Saffron flags lie outside a mosque a day after communal clashes in Jahangirpuri, a neighborhood in northwest Delhi, Sunday, April 17, 2022. (AP Photo)
Across faiths, it is a season of holiness, purity, introspection and connecting with the greatest and purest universal truth. Believers — Hindu, Muslims, Christians, Sikhs and others — are in the midst of very holy practices connected with important religious days in the month of April.
For the Hindus, first it was Navaratri, then Sri Rama Navami, followed by Hanuman Jayanti, while Muslims are observing the holy month of Ramzan, which will culminate in Id, a day of festivity. After Lent, Christians had a long weekend of prayer and introspection, with Good Friday and Easter Sunday.
April has also, sadly, been the month not of Gods alone, but of monsters. Communal monsters. Monsters we have as a society and country given birth to, fed, fostered, took good care of and now they have come of rebellious age. Monsters who can no longer be contained or unleashed at will. Monsters that won’t do our bidding. Frankenstein, encore.
It has been a month marked with Hindu yatras with music, slogans, flags and followers brandishing menacing weapons, and intent, hurling invectives and abuse; finding a counter, their spiritual equivalents, Muslims with stones and guns, intrepid, firing even at cops.
Disrupting the harmony that somehow managed to prevail during the infancy of this monster rearing programme, now, the dangerous creatures old enough to chalk out an agenda independent of its master, disrupting peace. The fire began to spread sporadically but with a method... in Bengal, in Gujarat, in Delhi, in Rajasthan, in Maharashtra, in Karnataka.
The monstrous fires have been fuelled differently by different guardians. Some did it in the name of clothes, some in the name of food. Some protested against loudspeakers in mosques, demanding they be silenced, and yet others, blared loudspeakers of their own.
Their blinded backers on social media, champions of selectivity and hypocrisy, choosing to hear the cacophony created in their own echo chambers, fuelled the fire and spread the hate virus.
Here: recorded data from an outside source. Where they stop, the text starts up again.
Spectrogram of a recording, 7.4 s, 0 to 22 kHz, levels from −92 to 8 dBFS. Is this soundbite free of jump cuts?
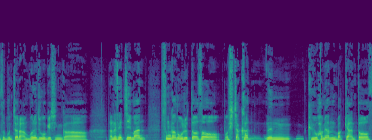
no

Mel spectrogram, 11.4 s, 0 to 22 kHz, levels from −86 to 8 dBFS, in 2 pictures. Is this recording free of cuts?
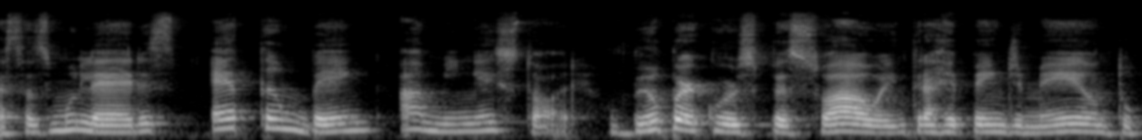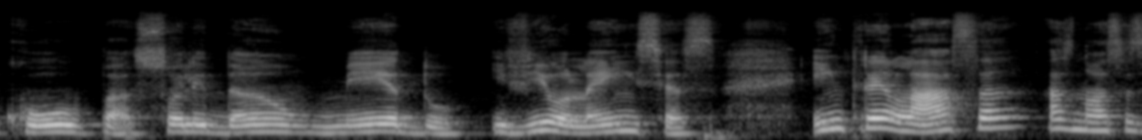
yes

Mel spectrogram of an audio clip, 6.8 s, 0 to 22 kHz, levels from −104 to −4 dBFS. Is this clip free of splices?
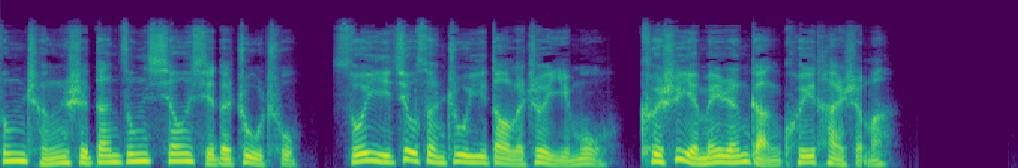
no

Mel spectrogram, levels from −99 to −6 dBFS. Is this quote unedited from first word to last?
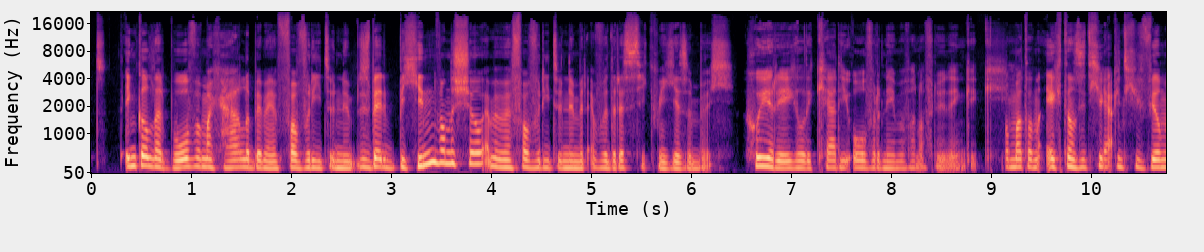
no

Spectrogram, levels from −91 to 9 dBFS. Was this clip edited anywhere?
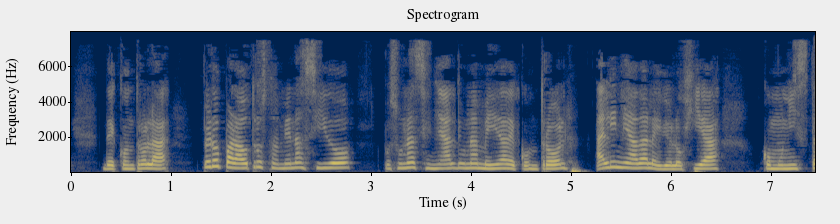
no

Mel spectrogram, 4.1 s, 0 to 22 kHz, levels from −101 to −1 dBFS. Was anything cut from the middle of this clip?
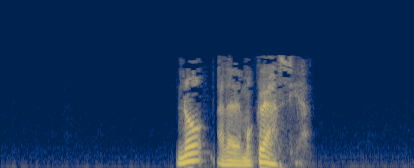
yes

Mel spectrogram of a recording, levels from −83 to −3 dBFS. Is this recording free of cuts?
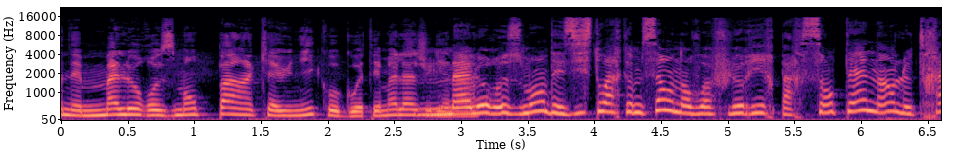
yes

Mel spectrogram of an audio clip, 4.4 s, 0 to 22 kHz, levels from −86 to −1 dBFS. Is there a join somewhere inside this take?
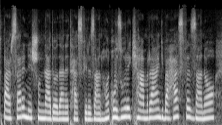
yes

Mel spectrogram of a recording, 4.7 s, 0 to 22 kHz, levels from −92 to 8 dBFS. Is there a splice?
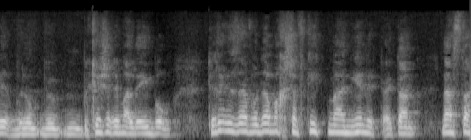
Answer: no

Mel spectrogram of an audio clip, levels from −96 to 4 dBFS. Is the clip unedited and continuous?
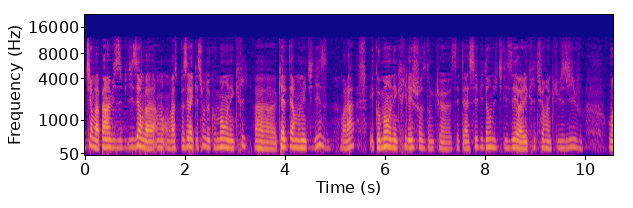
no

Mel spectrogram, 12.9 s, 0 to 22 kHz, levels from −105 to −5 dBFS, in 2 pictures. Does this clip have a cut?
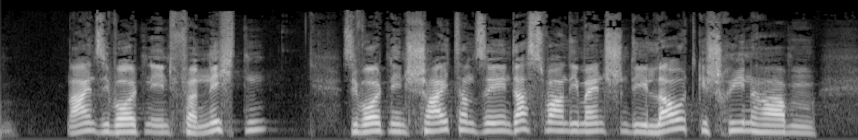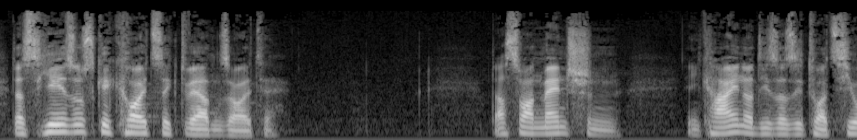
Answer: no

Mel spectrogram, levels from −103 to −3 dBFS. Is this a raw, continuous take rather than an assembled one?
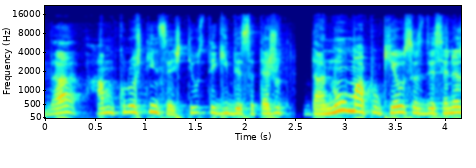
no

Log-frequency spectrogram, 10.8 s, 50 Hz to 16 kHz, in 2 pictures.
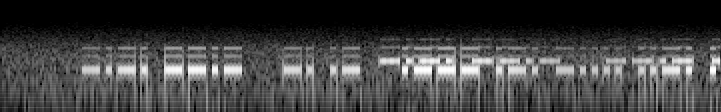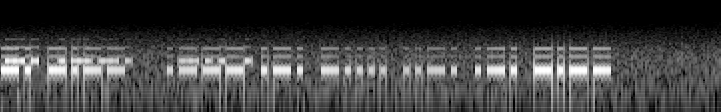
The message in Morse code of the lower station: CQ NA JR6FRY JR6FRY

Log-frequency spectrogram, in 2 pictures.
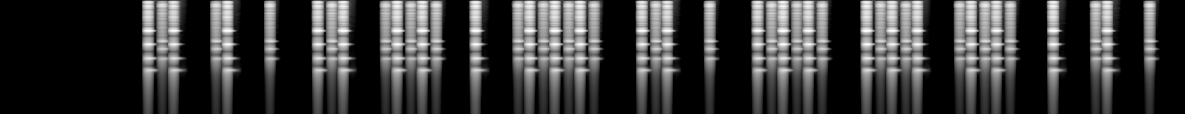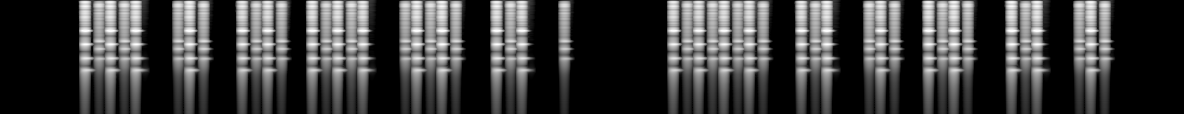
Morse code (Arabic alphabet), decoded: ولباسهم فيها حرير

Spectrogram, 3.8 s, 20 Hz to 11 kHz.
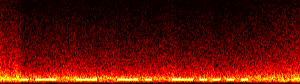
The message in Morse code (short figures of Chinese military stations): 1096

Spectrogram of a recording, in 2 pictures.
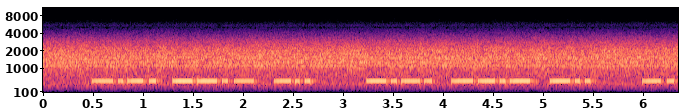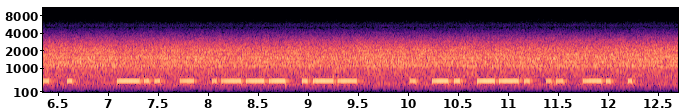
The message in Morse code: CQD CQD DE DTJW ENGINE

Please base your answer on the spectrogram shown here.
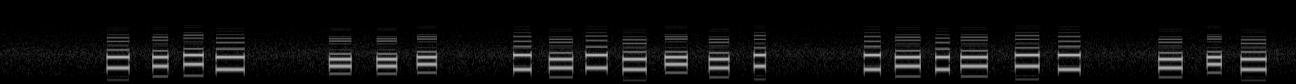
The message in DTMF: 58#2 770 3461049 382893 401

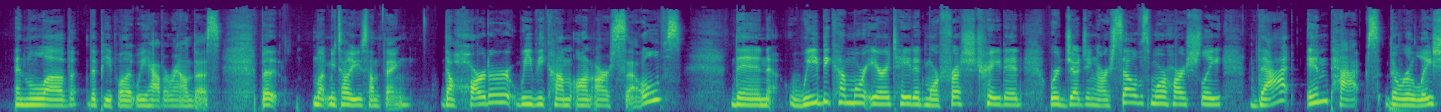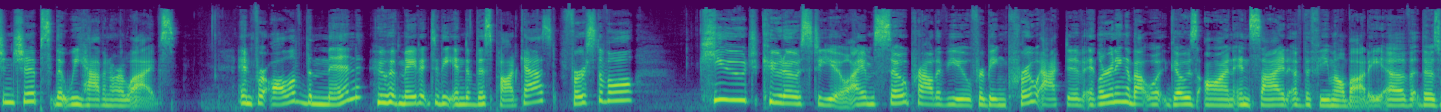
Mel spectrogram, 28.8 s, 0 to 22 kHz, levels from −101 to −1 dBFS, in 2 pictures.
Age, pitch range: 20-39, 185-230 Hz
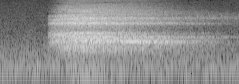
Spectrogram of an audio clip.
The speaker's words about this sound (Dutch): De frisse winterse lucht door mijn neus naar binnen. En zachtjes naar buiten als warme wolkjes in de lucht.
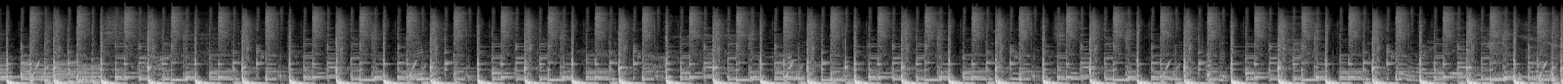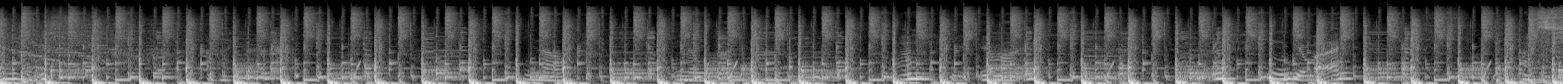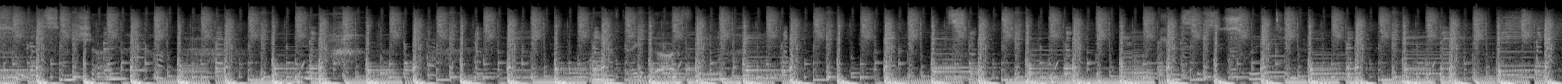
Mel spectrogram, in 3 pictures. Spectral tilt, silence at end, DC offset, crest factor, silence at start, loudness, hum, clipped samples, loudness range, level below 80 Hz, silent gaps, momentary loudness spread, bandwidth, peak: -5 dB/octave; 0 s; under 0.1%; 14 dB; 0 s; -17 LUFS; none; under 0.1%; 1 LU; -18 dBFS; none; 3 LU; 16.5 kHz; 0 dBFS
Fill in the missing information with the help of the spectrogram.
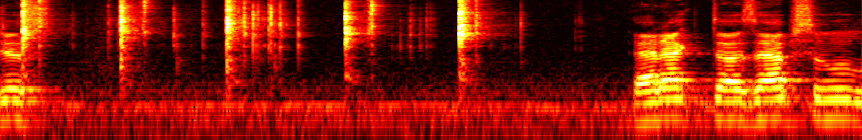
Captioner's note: knife scraping against metal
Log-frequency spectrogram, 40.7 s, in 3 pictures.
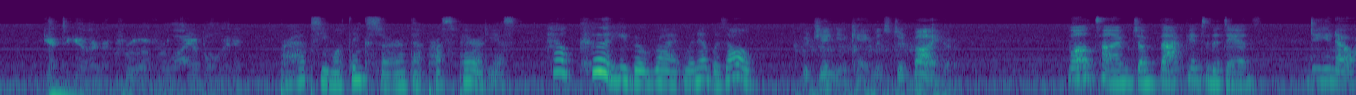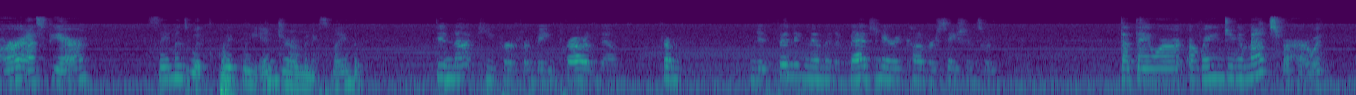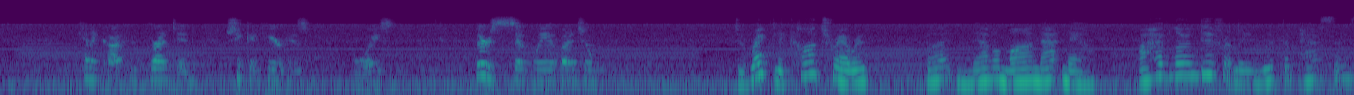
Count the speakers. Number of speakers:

Even as semblances of civilised order began to meltdown in several random pockets of the country, the larger ominous message was unmistakable: we have to chosen to create a war within, a needless clash between people based on their faith.
Burkha versus saffron scarfs, azaan versus Hanuman chalisa, jhatka versus halaal — these, a nation that in a different alternate reality be owning the century and putting India at the forefront of progress, is now being compelled to resolve these with an urgency now shown for any secular concern — economic growth, jobs, inflation, border security, global warming.
We are slowly sending civilisation itself on a vacation, blinded by narrow concerns of who let the dogs out, first? Whataboutery flies in the air wearing different colours, because none, like the proverbial blind men, can comprehend the elephant in the country, and each one, feeling a party, perceived an incomplete, bereft of context, reality, which they then emphasise is final and complete.
We, the communalised people of India, are writing a different preamble. We are working towards an end which is the exact opposite of nation-building. And neither Ram nor Allah feel we deserve them, not anymore.